Movie was good. Yard Sale of the Mind says: Check it out. Saw this movie for free with a bunch of parents, kids and teachers at a local high school. 30 minute comment period followed.

Honesty check – despite what I write below, I got choked up at several points in the movie. The emotions are real, the tragedies are real, and my heart went out to all the suffering kids and parents portrayed. So, please keep that in mind as I get medieval (you know, relentlessly and compellingly logical – just like they did in the medieval universities) on this movie, and especially on the audience.

Race to Nowhere is a documentary intended to get people to change their behaviors in order to reduce stress on school children. It tells us much more, and on different topics, than the creators consciously intended.

On the surface, it’s a 90 minute story of tragedy – of children whose childhoods, health and even lives are destroyed by the relentless pressure to succeed in school. Their parents contribute important interviews. Teachers and experts are also shown, some even brought to tears by their frustration and sadness with what they see happening to kids, but they are minor and largely irrelevant characters in this tale, used to voice a few key concepts.  At the end, we see a series of timid ideas scroll across the screen for making schooling a kinder, gentler people factory.

While the idea of change is actively promoted, it’s not too hard to see that change, to the makers of the documentary and, especially, the audience,  means the absolute bare minimum needed to make everybody feel better about doing the same old things. One teacher in the audience went to lengths to say that the issues in the movie were ‘complicated’ and later added that she’d asked her own classes, after viewing the trailer, if they felt stressed – and most of them said they did not. This teacher was evidently entirely immune to irony: presenting kids with the Cliff Notes (the trailer) of a very emotional movie, a movie in which a series of child psychologist speak at length about how hard it is for kids to talk to adults about emotional issues, then asking them a potentially embarrassing question in front of their peers – she gets the answer she wants to hear from kids who have spent years learning to regurgitate what their teachers want to hear.  Her cluelessness was truly awesome.

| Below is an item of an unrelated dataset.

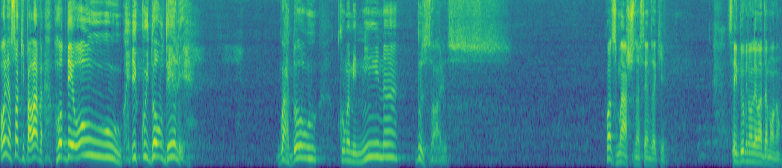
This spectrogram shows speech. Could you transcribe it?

More about the audience later.

Continue reading “Race to Nowhere, the movie”